Genome sequencing enables health experts to better understand if and how cases are linked.
Professor Bunce says during the first wave of the pandemic, genome sequencing was not a priority and only half of positive test samples from managed quarantine facilities were sequenced.
Therefore, it was not possible to rule managed quarantine in or out as the source of the outbreak - but it seems most likely.
Professor Bunce told RNZ's Morning Report programme we should be doing everything possible to close gaps in genomic surveillance.
"We should be doing everything possible to get a genomic sequence from every single managed isolation and quarantine sample."
This might mean taking more than one swab type, he said.
Genomic technologies need to also be adapted to deal with highly degraded samples like the ones seen in managed isolation, he said.
"I think we can say with 100 percent certainty that this second wave has come across the border, it's still an outstanding question whether it's come through people or through goods."
Genomic surveillance, when integrated with contact tracing, can provide a better surveillance net to understand transmission chains, he said.
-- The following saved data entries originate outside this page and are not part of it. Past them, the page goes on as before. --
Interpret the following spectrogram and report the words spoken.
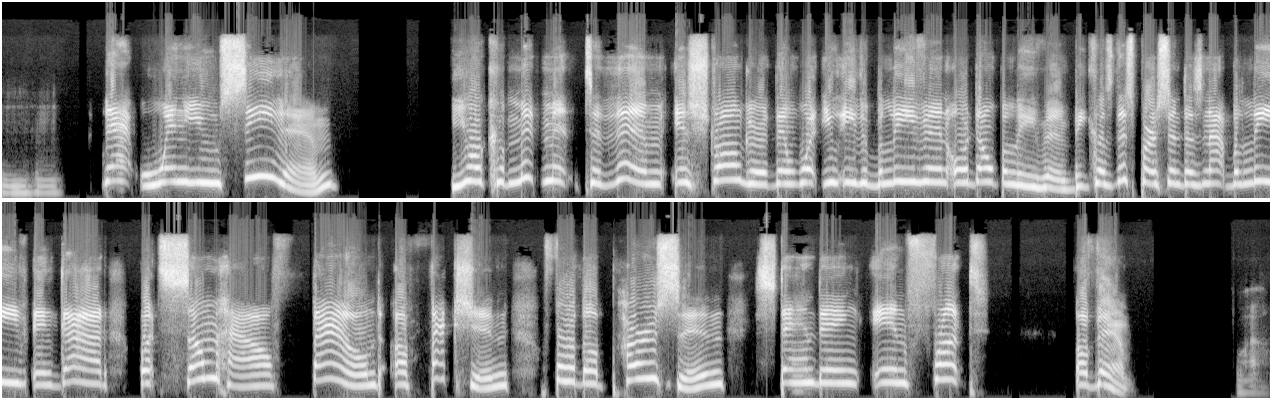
mm-hmm. that when you see them, your commitment to them is stronger than what you either believe in or don't believe in because this person does not believe in God, but somehow found affection for the person standing in front of them. Wow.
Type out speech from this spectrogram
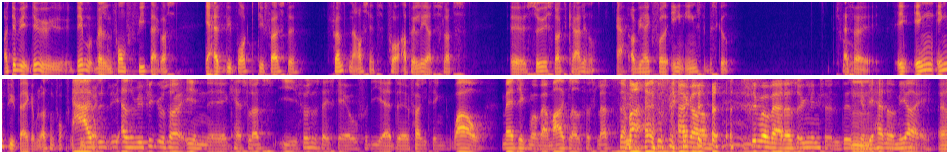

"Using these genomic technologies, trying to understand who might have given it to who and take unknown samples where we don't have links to people and draw those lines."